> Task description: Leaving the pictures aside, repeat every line below exactly.

Stored records:
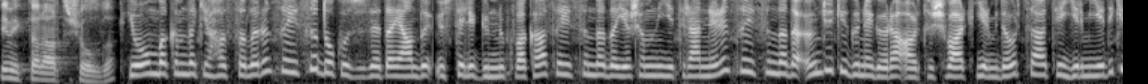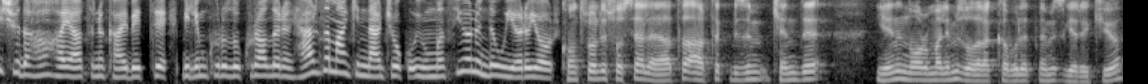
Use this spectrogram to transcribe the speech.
bir miktar artış oldu. Yoğun bakımdaki hastaların sayısı 900'e dayandı. Üstelik günlük vaka sayısında da yaşamını yitirenlerin sayısında da önceki güne göre artış var. 24 saate 27 kişi daha hayatını kaybetti. Bilim Kurulu kuralların her zamankinden çok uyulması yönünde uyarıyor. Kontrollü sosyal hayatı artık bizim kendi yeni normalimiz olarak kabul etmemiz gerekiyor.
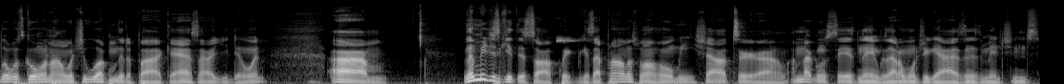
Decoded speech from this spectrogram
Well, what's going on with you? Welcome to the podcast. How are you doing? Um, let me just get this off quick because I promised my homie. Shout out to um, I'm not going to say his name because I don't want you guys in his mentions,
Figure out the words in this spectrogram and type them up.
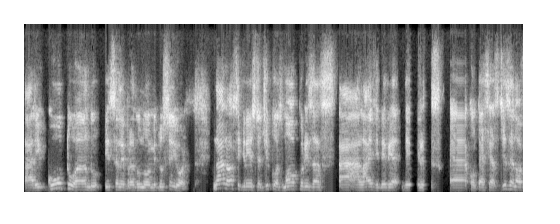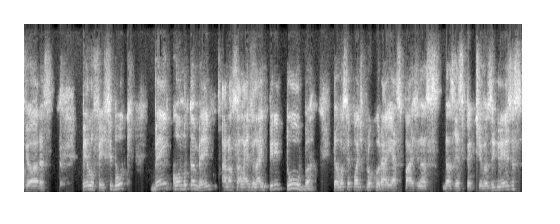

> Your response:
Use this spectrogram to transcribe the speech.
bir miktar artış oldu. Yoğun bakımdaki hastaların sayısı 900'e dayandı. Üstelik günlük vaka sayısında da yaşamını yitirenlerin sayısında da önceki güne göre artış var. 24 saate 27 kişi daha hayatını kaybetti. Bilim Kurulu kuralların her zamankinden çok uyulması yönünde uyarıyor. Kontrollü sosyal hayatı artık bizim kendi yeni normalimiz olarak kabul etmemiz gerekiyor.
Decoded speech from this spectrogram
Well, what's going on with you? Welcome to the podcast. How are you doing? Um, let me just get this off quick because I promised my homie. Shout out to um, I'm not going to say his name because I don't want you guys in his mentions,
Figure out the words in this spectrogram and type them up.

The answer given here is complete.